[Extracted data entries]
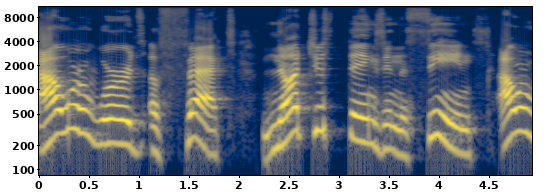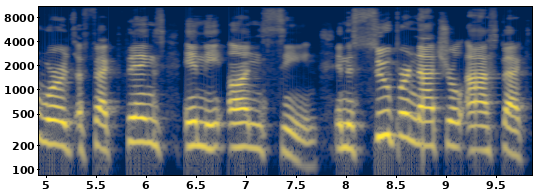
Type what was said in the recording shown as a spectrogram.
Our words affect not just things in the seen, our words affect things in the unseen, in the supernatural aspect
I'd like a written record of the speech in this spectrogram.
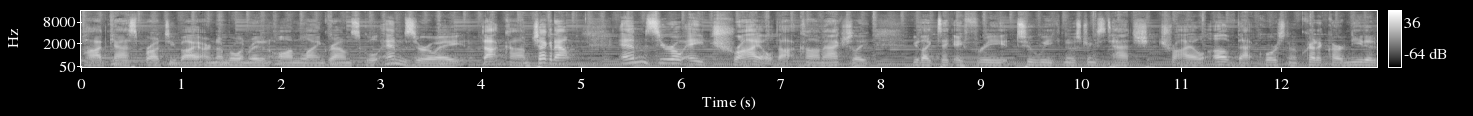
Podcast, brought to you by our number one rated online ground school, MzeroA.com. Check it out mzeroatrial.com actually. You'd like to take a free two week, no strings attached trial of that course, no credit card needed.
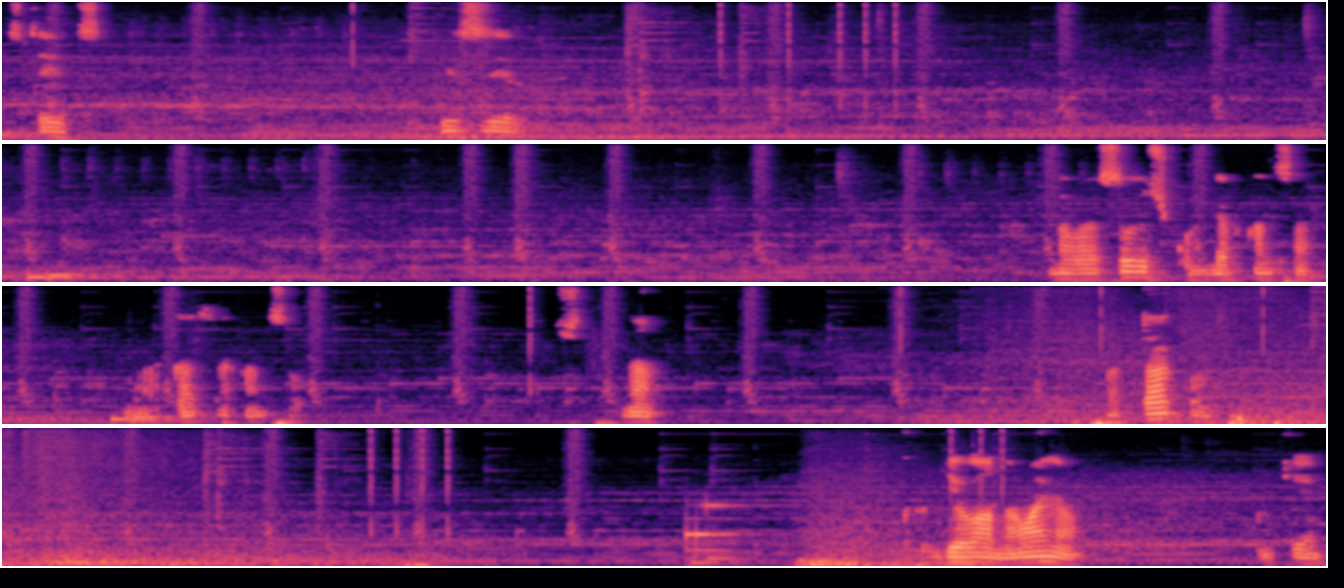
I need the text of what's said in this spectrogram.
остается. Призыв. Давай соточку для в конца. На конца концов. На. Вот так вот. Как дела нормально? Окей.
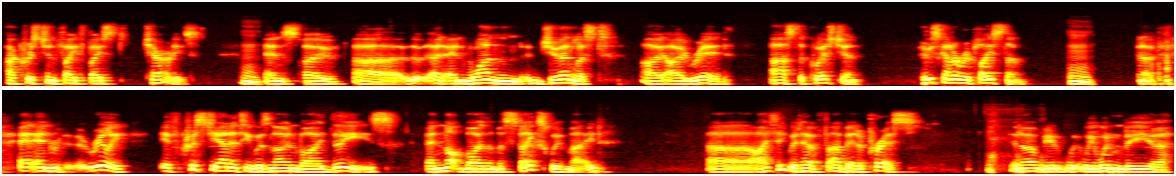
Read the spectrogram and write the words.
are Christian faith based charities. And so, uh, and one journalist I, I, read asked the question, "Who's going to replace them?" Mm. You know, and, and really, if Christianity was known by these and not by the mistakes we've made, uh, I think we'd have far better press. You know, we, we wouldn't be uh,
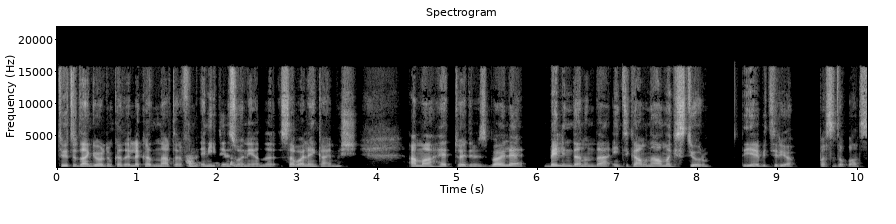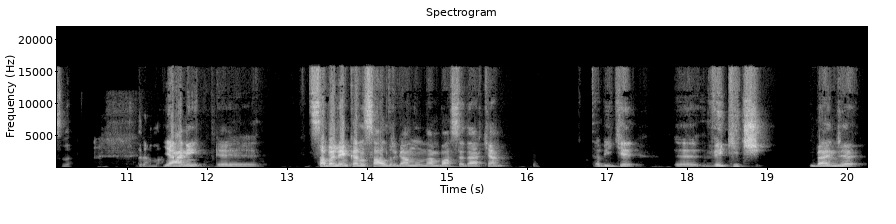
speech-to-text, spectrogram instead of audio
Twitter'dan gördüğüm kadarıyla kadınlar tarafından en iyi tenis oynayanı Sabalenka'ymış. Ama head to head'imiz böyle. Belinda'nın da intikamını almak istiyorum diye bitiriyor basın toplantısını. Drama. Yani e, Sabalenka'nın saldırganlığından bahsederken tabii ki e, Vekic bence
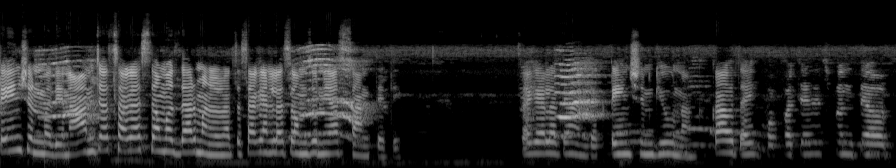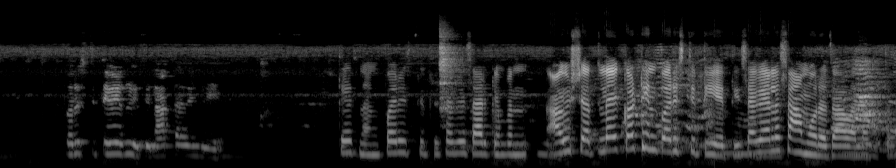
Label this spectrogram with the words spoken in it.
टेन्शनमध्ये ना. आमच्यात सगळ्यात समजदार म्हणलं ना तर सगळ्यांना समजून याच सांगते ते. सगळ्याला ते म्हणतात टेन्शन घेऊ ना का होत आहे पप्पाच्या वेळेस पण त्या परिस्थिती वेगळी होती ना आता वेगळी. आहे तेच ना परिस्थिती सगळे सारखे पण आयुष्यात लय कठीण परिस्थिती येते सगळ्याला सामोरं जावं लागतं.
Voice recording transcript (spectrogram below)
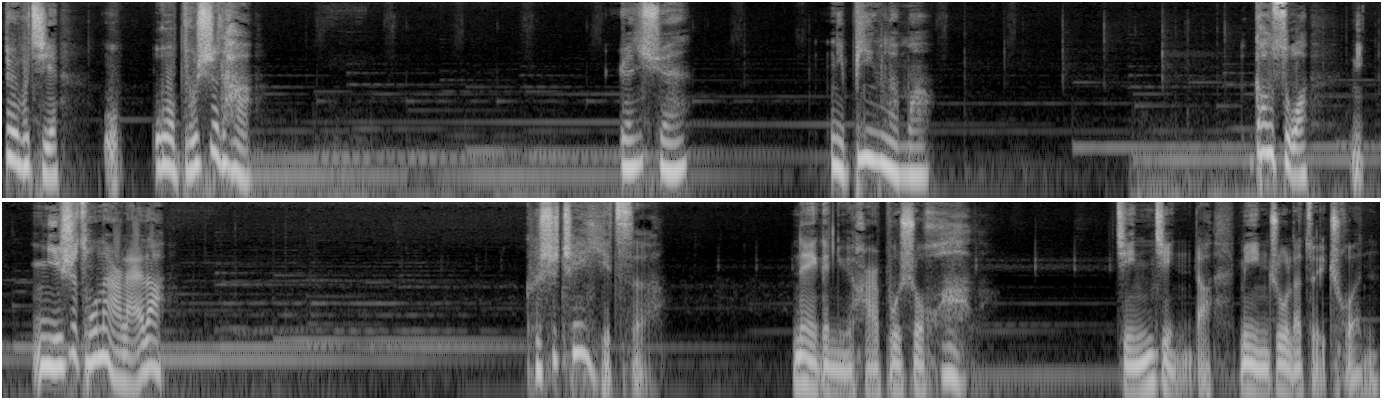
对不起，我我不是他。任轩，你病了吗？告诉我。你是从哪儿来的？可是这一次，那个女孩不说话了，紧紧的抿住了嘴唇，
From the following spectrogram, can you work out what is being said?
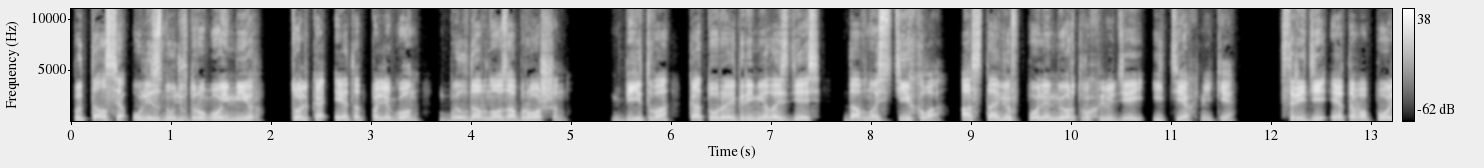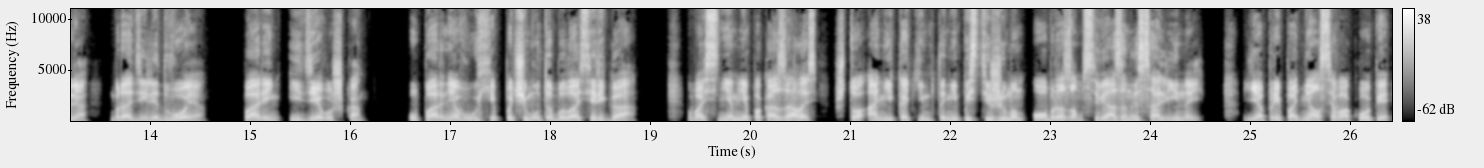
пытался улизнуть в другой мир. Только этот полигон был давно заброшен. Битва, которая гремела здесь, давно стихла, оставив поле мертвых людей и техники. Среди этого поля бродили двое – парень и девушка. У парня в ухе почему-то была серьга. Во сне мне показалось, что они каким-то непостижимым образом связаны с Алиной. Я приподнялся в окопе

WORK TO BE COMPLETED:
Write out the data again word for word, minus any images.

ANSWER SECTION:
Type what was said in the recording shown as a spectrogram.
Our words affect not just things in the seen, our words affect things in the unseen, in the supernatural aspect
I'd like a written record of the speech in this spectrogram.
Podcast, brought to you by our number one rated online ground school, MzeroA.com. Check it out mzeroatrial.com actually. You'd like to take a free two week, no strings attached trial of that course, no credit card needed.
I need the text of what's said in this spectrogram.
остается. Призыв. Давай соточку для в конца. На конца концов. На. Вот так вот. Как дела нормально? Окей.
Read the spectrogram and write the words.
are Christian faith based charities. And so, uh, and one journalist I, I, read asked the question, "Who's going to replace them?" Mm. You know, and, and really, if Christianity was known by these and not by the mistakes we've made, uh, I think we'd have far better press. You know, we, we wouldn't be uh,
speech-to-text, spectrogram instead of audio
Twitter'dan gördüğüm kadarıyla kadınlar tarafından en iyi tenis oynayanı Sabalenka'ymış. Ama head to head'imiz böyle. Belinda'nın da intikamını almak istiyorum diye bitiriyor basın toplantısını. Drama. Yani e, Sabalenka'nın saldırganlığından bahsederken tabii ki e, Vekic bence
Label this spectrogram with the words spoken in it.
टेन्शनमध्ये ना. आमच्यात सगळ्यात समजदार म्हणलं ना तर सगळ्यांना समजून याच सांगते ते. सगळ्याला ते म्हणतात टेन्शन घेऊ ना का होत आहे पप्पाच्या वेळेस पण त्या परिस्थिती वेगळी होती ना आता वेगळी. आहे तेच ना परिस्थिती सगळे सारखे पण आयुष्यात लय कठीण परिस्थिती येते सगळ्याला सामोरं जावं लागतं.
Voice recording transcript (spectrogram below)
对不起，我我不是他。任轩，你病了吗？告诉我。你是从哪儿来的？可是这一次，那个女孩不说话了，紧紧的抿住了嘴唇，
From the following spectrogram, can you work out what is being said?
пытался улизнуть в другой мир. Только этот полигон был давно заброшен. Битва, которая гремела здесь, давно стихла, оставив поле мертвых людей и техники. Среди этого поля бродили двое – парень и девушка. У парня в ухе почему-то была серьга. Во сне мне показалось, что они каким-то непостижимым образом связаны с Алиной. Я приподнялся в окопе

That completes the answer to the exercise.